* BRIEF:
Only the text carries over: repeat the records exactly and drop the images.

Saved data entries:
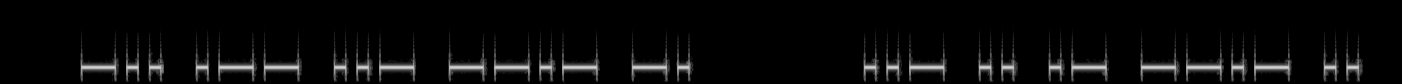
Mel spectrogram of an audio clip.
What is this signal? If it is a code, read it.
Morse code, heard as a keyed tone, about 10 wpm, 800 Hz. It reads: DWUQN UIAQI
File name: LEZIONI / 4 Q 10wpm 2210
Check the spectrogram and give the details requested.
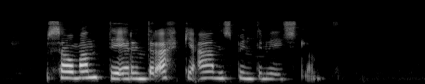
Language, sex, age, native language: Icelandic, female, 18-19, Icelandic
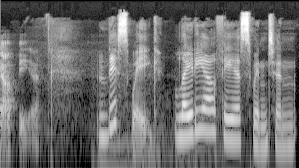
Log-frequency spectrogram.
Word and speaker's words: Althea: There is an extra syllable in there, but Yeah. I would say Althea.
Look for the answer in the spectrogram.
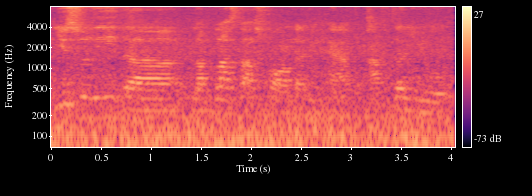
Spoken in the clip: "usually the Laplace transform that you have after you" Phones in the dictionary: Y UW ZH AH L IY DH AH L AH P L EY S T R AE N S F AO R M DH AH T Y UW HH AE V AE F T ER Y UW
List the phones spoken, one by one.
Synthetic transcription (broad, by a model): Y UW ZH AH L IY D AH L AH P L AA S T AE S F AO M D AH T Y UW HH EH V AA F T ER Y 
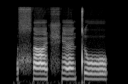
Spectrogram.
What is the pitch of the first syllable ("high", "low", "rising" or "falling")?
low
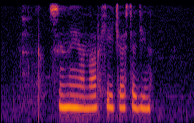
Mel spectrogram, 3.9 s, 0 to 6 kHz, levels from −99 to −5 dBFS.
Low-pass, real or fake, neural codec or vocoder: 5.4 kHz; real; none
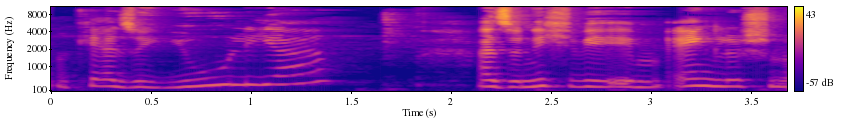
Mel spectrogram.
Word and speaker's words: Julia: die Leute heute okay das J wird wie ein i ausgesprochen okay also Julia also nicht wie im Englischen oder in anderen Sprachen wie wie Julia das haben wir nicht das ist einfach Julia der Januar jung dann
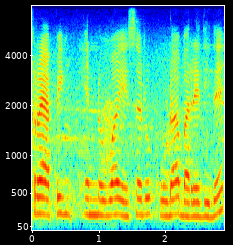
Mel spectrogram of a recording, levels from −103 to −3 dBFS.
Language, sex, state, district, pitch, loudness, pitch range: Kannada, female, Karnataka, Bangalore, 210 Hz, -20 LUFS, 200-215 Hz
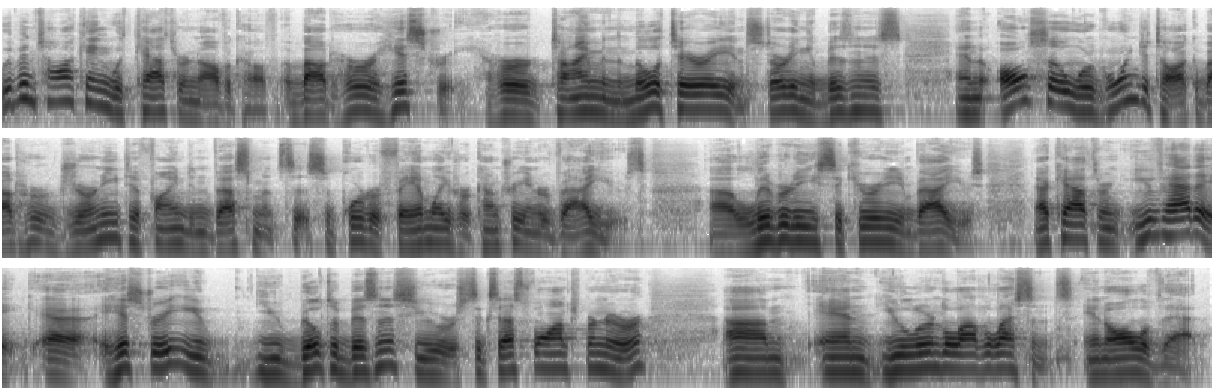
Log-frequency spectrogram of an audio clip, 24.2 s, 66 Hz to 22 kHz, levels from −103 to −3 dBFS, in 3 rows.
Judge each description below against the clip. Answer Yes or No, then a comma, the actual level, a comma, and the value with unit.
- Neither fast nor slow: Yes, average, 180 wpm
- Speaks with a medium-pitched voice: Yes, medium, 145 Hz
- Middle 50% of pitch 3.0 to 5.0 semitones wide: Yes, average, 4.3 semitones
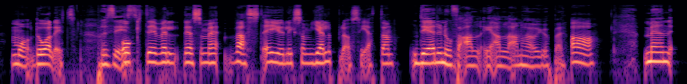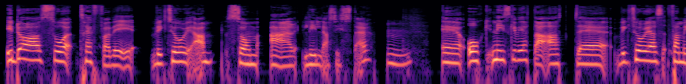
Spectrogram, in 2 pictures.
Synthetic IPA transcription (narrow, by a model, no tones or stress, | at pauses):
mo̰ːɖ̪oːlɪ̰ɡ̚t̪pʰɾɛsiːɔkd̪ɛæɾvɛld̪ɛsɔmæɾvast̪æɾjɵlɪksɔmjɛlplø̰ːshḛːt̪ən | d̪ɛæɖɛnuːɡfœ̰ɾʔa̰lɪ̰ʔa̰lːaʔa̰nːɦœːɾɪaɡɾɵpːə̰ɾɑː | mɛn | ɪd̪ɑːsɔt̪ʰɾɛfːaɾvɪ | vɪkt̪ʰuːɾɪ̰a̰sɔmʔæɾlɪlːa̰sʏst̪ə̰ɾ | ɔknɪskaveːt̪aʔat̪vɪkt̪ʰuːɾɪasfamɪ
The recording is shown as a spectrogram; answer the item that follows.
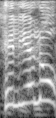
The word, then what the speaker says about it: Elia Low: Possiamo pronunciarla così? Elia Lo, sì, Elia Low, giustissimo, Elia Low è facilissimo.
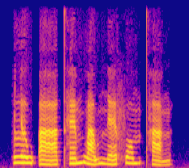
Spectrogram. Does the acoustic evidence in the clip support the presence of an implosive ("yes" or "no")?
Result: no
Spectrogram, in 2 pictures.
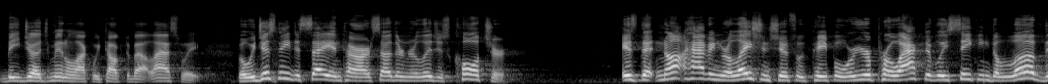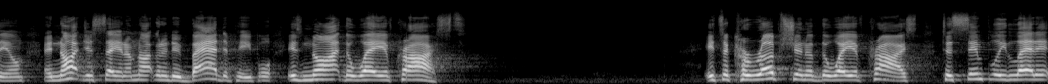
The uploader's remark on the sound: This sermon was recorded on July 18th, 2021 at Matthew's Table Church in Cleveland, TN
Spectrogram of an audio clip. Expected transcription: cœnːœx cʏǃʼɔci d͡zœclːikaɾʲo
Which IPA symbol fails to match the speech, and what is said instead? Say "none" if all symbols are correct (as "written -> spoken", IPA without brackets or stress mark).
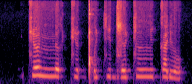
none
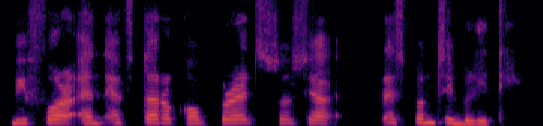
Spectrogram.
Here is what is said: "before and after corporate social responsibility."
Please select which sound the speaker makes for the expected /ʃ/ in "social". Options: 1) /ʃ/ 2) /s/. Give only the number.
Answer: 2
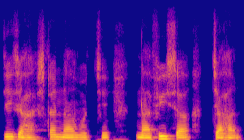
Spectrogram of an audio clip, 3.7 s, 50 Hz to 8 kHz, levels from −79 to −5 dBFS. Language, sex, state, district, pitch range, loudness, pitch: Bengali, male, West Bengal, North 24 Parganas, 110-120 Hz, -18 LUFS, 115 Hz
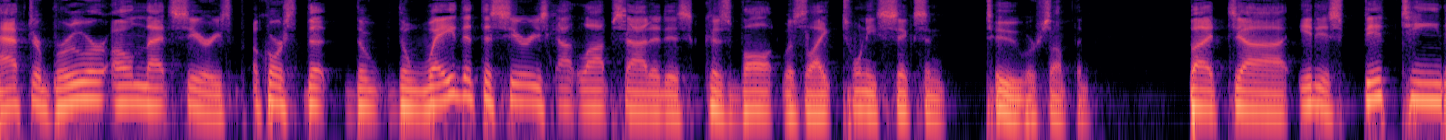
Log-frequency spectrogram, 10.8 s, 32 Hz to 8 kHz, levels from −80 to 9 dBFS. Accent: American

* RESPONSE AREA:
Mel spectrogram of an audio clip.
What is this signal? If it is a code, read it.
Morse code, heard as a keyed tone, about 10 wpm, 800 Hz. It reads: DWUQN UIAQI
File name: LEZIONI / 4 Q 10wpm 2210
Check the spectrogram and give the details requested.
Language, sex, age, native language: Icelandic, female, 18-19, Icelandic
Log-frequency spectrogram.
Word and speaker's words: Althea: There is an extra syllable in there, but Yeah. I would say Althea.
Look for the answer in the spectrogram.
Spoken in the clip: "usually the Laplace transform that you have after you" Phones in the dictionary: Y UW ZH AH L IY DH AH L AH P L EY S T R AE N S F AO R M DH AH T Y UW HH AE V AE F T ER Y UW
List the phones spoken, one by one.
Synthetic transcription (broad, by a model): Y UW ZH AH L IY D AH L AH P L AA S T AE S F AO M D AH T Y UW HH EH V AA F T ER Y 
Spectrogram.
What is the pitch of the first syllable ("high", "low", "rising" or "falling")?
low
Mel spectrogram, 3.9 s, 0 to 6 kHz, levels from −99 to −5 dBFS.
Low-pass, real or fake, neural codec or vocoder: 5.4 kHz; real; none
Mel spectrogram.
Word and speaker's words: Julia: die Leute heute okay das J wird wie ein i ausgesprochen okay also Julia also nicht wie im Englischen oder in anderen Sprachen wie wie Julia das haben wir nicht das ist einfach Julia der Januar jung dann
Mel spectrogram of a recording, levels from −103 to −3 dBFS.
Language, sex, state, district, pitch, loudness, pitch range: Kannada, female, Karnataka, Bangalore, 210 Hz, -20 LUFS, 200-215 Hz
Log-frequency spectrogram of an audio clip, 24.2 s, 66 Hz to 22 kHz, levels from −103 to −3 dBFS, in 3 rows.
Judge each description below against the clip. Answer Yes or No, then a comma, the actual level, a comma, and the value with unit.
- Neither fast nor slow: Yes, average, 180 wpm
- Speaks with a medium-pitched voice: Yes, medium, 145 Hz
- Middle 50% of pitch 3.0 to 5.0 semitones wide: Yes, average, 4.3 semitones
Spectrogram, in 2 pictures.
Synthetic IPA transcription (narrow, by a model, no tones or stress, | at pauses):
mo̰ːɖ̪oːlɪ̰ɡ̚t̪pʰɾɛsiːɔkd̪ɛæɾvɛld̪ɛsɔmæɾvast̪æɾjɵlɪksɔmjɛlplø̰ːshḛːt̪ən | d̪ɛæɖɛnuːɡfœ̰ɾʔa̰lɪ̰ʔa̰lːaʔa̰nːɦœːɾɪaɡɾɵpːə̰ɾɑː | mɛn | ɪd̪ɑːsɔt̪ʰɾɛfːaɾvɪ | vɪkt̪ʰuːɾɪ̰a̰sɔmʔæɾlɪlːa̰sʏst̪ə̰ɾ | ɔknɪskaveːt̪aʔat̪vɪkt̪ʰuːɾɪasfamɪ
The recording is shown as a spectrogram; answer the item that follows.
The word, then what the speaker says about it: Elia Low: Possiamo pronunciarla così? Elia Lo, sì, Elia Low, giustissimo, Elia Low è facilissimo.
Spectrogram. Does the acoustic evidence in the clip support the presence of an implosive ("yes" or "no")?
Result: no
Spectrogram, in 2 pictures.
The uploader's remark on the sound: This sermon was recorded on July 18th, 2021 at Matthew's Table Church in Cleveland, TN
Spectrogram of an audio clip. Expected transcription: cœnːœx cʏǃʼɔci d͡zœclːikaɾʲo
Which IPA symbol fails to match the speech, and what is said instead? Say "none" if all symbols are correct (as "written -> spoken", IPA without brackets or stress mark).
none
Spectrogram.
Here is what is said: "before and after corporate social responsibility."
Please select which sound the speaker makes for the expected /ʃ/ in "social". Options: 1) /ʃ/ 2) /s/. Give only the number.
Answer: 2
Spectrogram of an audio clip, 3.7 s, 50 Hz to 8 kHz, levels from −79 to −5 dBFS. Language, sex, state, district, pitch range, loudness, pitch: Bengali, male, West Bengal, North 24 Parganas, 110-120 Hz, -18 LUFS, 115 Hz
Log-frequency spectrogram, 10.8 s, 32 Hz to 8 kHz, levels from −80 to 9 dBFS. Accent: American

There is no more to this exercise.